Lib Dem MP Alistair Carmichael condemns 'divisive nationalism'
Scotland's only Lib Dem MP has insisted that Alex Salmond, Nigel Farage and Donald Trump all speak the same "divisive" language of nationalism.
Alistair Carmichael made his accusation during a speech to his party's Scottish conference.
He told the Perth gathering that it was now time to "get angry" about the rise of nationalism.
Meanwhile, former deputy prime minister Nick Clegg urged the party to believe in itself.
He said it was vital to have self belief in order to be ready for the "next tough chapter in our political journey".
Mr Carmichael was the only Lib Dem candidate to retain a Westminster seat in the 2015 general election.
He told the conference: "Alex Salmond will tell you that all he wants is for decisions about Scotland to be made in Scotland.
"How is that different at its heart from Nigel Farage wanting to take back control?
"Or even Donald Trump wanting to do deals, great deals, that put America first?"
Mr Carmichael went on to say that nationalists talk about values but ascribe them to a particular country or people.
He said everyone remembered the "misty eyed rhetoric" during the 2014 Scottish independence referendum of "Scottish values of community, inclusion and even compassion".
By BBC Scotland's political editor Brian Taylor
It must have been a good lunch. Certainly, Nick Clegg mentioned it more than once. He had, apparently, been indulging in soup, fish and perhaps a little chèvre with sundry Liberal Prime Ministers. In Brussels.
His point - other than to trumpet the culinary splendour of Belgium - was to remind delegates at the Scottish Lib Dem conference in Perth that they are not alone.
Ok, they may not get invitations to enjoy Bruxellois nosh. But they should rest assured that their cause is not entirely moribund, swept aside by a tide of raw populism.
No, Liberalism was alive - if not entirely well. "Courage mes braves!", was the tone from Mr Clegg. (Told you he enjoyed that lunch.)
It was rather a thoughtful contribution by Mr Clegg. Discursive, analytical, anecdotal. Dare I say it (oh, go on, dare, dare), it had a touch of the elder statesman about it.
But he questioned: "What does that mean? Do they really believe that all Scots hold these values? Or that only Scots can hold them?

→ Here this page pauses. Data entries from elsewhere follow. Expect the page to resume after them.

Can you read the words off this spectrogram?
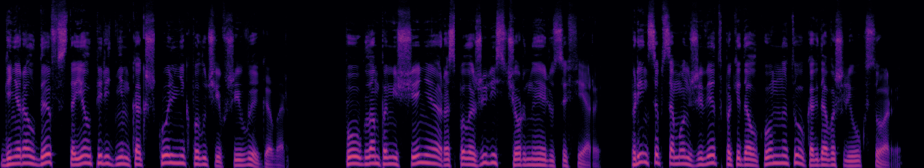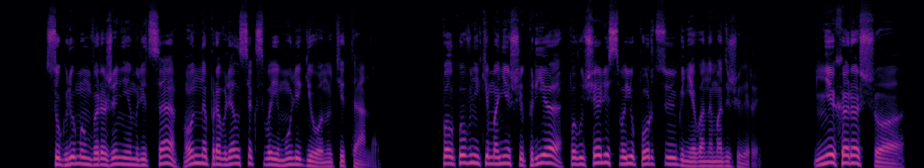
Генерал Дев стоял перед ним как школьник, получивший выговор. По углам помещения расположились черные люциферы. Принцип Самон Живет покидал комнату, когда вошли уксоры. С угрюмым выражением лица он направлялся к своему легиону титанов. Полковники Манеш и Приа получали свою порцию гнева на Маджиры. «Нехорошо»,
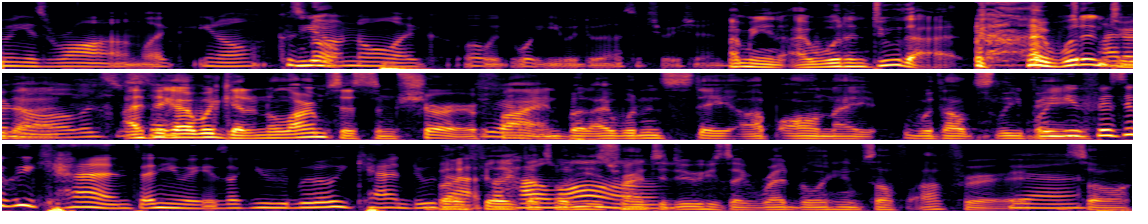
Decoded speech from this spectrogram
doing is wrong. Like you know, because you No. don't know like what would- what you would do in that situation. I mean, I wouldn't do that. I wouldn't I do don't that. know. It's just I think I would get an alarm system, sure, Yeah. fine, but I wouldn't stay up all night without sleeping. well, you physically can't, anyways. Like you literally can't do but that. I feel for like how that's what he's trying to do. He's like red bulling himself up for it. Yeah. So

"Maybe if you don't hold them then you are not quite Scottish enough.
"Whatever it means it is divisive and exclusive and we should have none of it."
Mr Carmichael said Scotland had the misfortune to have two nationalist governments - "a Scottish Nationalist Government in Edinburgh and a British Nationalist Government in London".
The politician criticised both Theresa May's Conservative government and the Jeremy Corbyn-led Labour Party.
He said the "nasty party" Tories were "back in business with a vengeance" in light of the Brexit result last year.
The keynote speech of the afternoon session came from Mr Clegg.
He insisted that "liberalism was not dead" despite the "many obituaries" which say it has been "walloped and destroyed" by populism and the increasing polarisation of politics.
Mr Clegg added: "These are dark times for liberalism on both sides of the Atlantic, there are huge convulsions going on in the developed democratic world, but the thing we must be aware of more than anything else is despair and defeatism.
"However much we are told that the momentum is with our enemies; however much we are told that populism is sweeping all before them; however much we are told that an era of politics of identify, chauvinism and nationalism is where all the action is, and that the liberals and the liberal democrats across Europe who hark and hanker for a better more tolerant and more open past, are being left behind by events - that is not true.
"We hold our own fate much more in our hands than people sometimes allow.
"So, self belief is essential for the next tough chapter in our political journey, but it is a political journey we should undertake knowing that we have good liberal friends across Europe."